Following a series of back and forth between Government and Opposition Commissioners over the past few weeks, Chairperson of the Guyana Elections Commission (GECOM), Justice Claudette Singh, will hand down her decisions tomorrow (Friday) in relation to key issues surrounding the countrywide recount of votes cast in the March 2nd polls.
Among the crucial decisions the Chairperson will hand down, include; how many work stations will be utilised and how long the vote recount process will last.
There are 2, 339 boxes which need to be counted.
PPP Commissioner Sase Gunraj, had suggested 60 minutes to count one box while APNU/AFC Commissioner Vincent Alexander had suggested 90 minutes.

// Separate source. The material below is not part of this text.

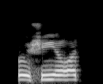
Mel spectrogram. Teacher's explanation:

In his proposal Chief Elections Officer, Keith Lowenfield, had suggested 120 minutes.
Justice Singh is expected to meet with the National COVID-19 Task Force before arriving at her decisions.
INews understands that after the GECOM Chair makes these key decisions on Friday she will then communicate same to the various commissioners via email. The gazetted order could be issued soon after; possibly this weekend.
Since the General and Regional Elections were held close to six weeks ago, a winner is yet to be announced. The majority of observers who scrutinised the tabulation process for District Four have pronounced it to have not been credible.
GECOM itself had come in for much of the criticisms, with repeated attempts being made by Region Four Returning Officer Clairmont Mingo to subvert the process going unchecked by the Chairwoman.
Despite Chairperson Justice Claudette Singh promising that she would facilitate a recount of the votes, attempts to have the recount done at the Arthur Chung Conference Centre never took off because of delays, more controversy and ultimately, a member of the coalition party securing an injunction from High Court Judge Franklyn Holder against the exercise.
The injunction was then thrown out by the Full Court and the Appeal Court upheld this decision, leaving the way clear for GECOM to conduct its recount and finally determine a winner of the elections.
But when given a chance to draft a proposed plan for the recount, Lowenfield drafted one that said the recount would last 156 days.
After a firestorm of criticism, Lowenfield was ordered to return to the drawing board and revise his proposal taking into account the plan provided by PPP Commissioners.